The line between containers and enterprise storage is narrowing. Portworx wants to further bridge the gap with its converged PX-Enterprise architecture that combines scale-out persistent block storage and container-level data protection.
Rather than Docker plug-ins, PX-Enterprise uses a more agile approach to provisioning and managing capacity. The thin software-defined storage infrastructure is geared to operational teams that deploy stateful applications in Docker and other container platforms.
Customers can purchase Portworx as a cloud deployment for Amazon Elastic Compute Cloud or an on-premises installation with clustered Linux-based x86 servers.
PX-Enterprise creates a logical pool of capacity from direct-attached block storage, NFS mounts or external storage arrays. The virtual storage is presented to users as a block device.
Using Portworx requires an enterprise to install PX-Enterprise on each node in a cluster. The Redwood City, Calif., data storage startup claims its containers deploy within seconds and burst to hundreds of containers per node.
The container software treats infrastructure as code to enable self-service provisioning. When a user requests an application, Portworx translates the encoded application requirements and places the container on the appropriate node. There is no need to write custom script.

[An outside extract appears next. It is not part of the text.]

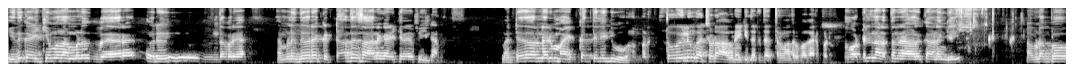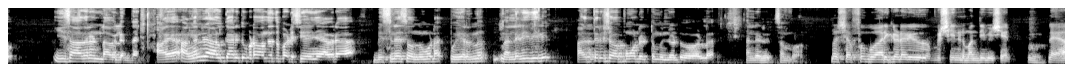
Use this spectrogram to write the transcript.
ഇത് കഴിക്കുമ്പോൾ നമ്മൾ വേറെ ഒരു എന്താ പറയുക നമ്മൾ ഇതുവരെ കിട്ടാത്ത സാധനം കഴിക്കുന്ന ഒരു ഫീലാണ് മറ്റേത് പറഞ്ഞ ഒരു മയക്കത്തിലേക്ക് പോകും നമ്മൾ തൊഴിലും കച്ചവടം ആഗ്രഹിക്കുന്നവർക്ക് എത്രമാത്രം ഉപകാരപ്പെടും? ഹോട്ടൽ നടത്തുന്ന ഒരാൾക്കാണെങ്കിൽ അവിടെ ഇപ്പോൾ ഈ സാധനം ഉണ്ടാവില്ല എന്തായാലും. അയ- അങ്ങനെ ഒരു ആൾക്കാർക്ക് ഇവിടെ വന്നത് പഠിച്ചു കഴിഞ്ഞാൽ അവർ ആ ബിസിനസ് ഒന്നും കൂടെ ഉയർന്ന് നല്ല രീതിയിൽ അടുത്തൊരു ഷോപ്പും കൂടെ ഇട്ട് മുന്നോട്ട് പോകാനുള്ള നല്ലൊരു സംഭവമാണ്. ഇപ്പൊ ഷെഫ് ബുഹാരിക്കയുടെ ഒരു മെഷീൻ ഉണ്ട് മന്തി മെഷീൻ. അല്ലെ? ആ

By sitting in the data path, PX-Enterprise keeps tabs on disk and flash performance, balancing it against application requirements. The software exposes recommended storage tiers for moving data to ensure consistent performance.
Rather than externally mounted storage, Portworx provides persistent storage via Docker graph drivers. PX-Enterprise retains whichever file system a Docker container may be using, providing access to underlying block storage mounts.
The vendor claims its architecture enables containers to be portable between different nodes. Scale-out block storage provides high availability. An orchestration and scheduling layer manages container-level replication and snapshots.
The Portworx founders are not strangers to enterprise storage. CEO Murli Thirumale and CTO Gou Rao founded compression and deduplication vendor Ocarina Networks, which Dell acquired in 2010 and integrated across its storage platform.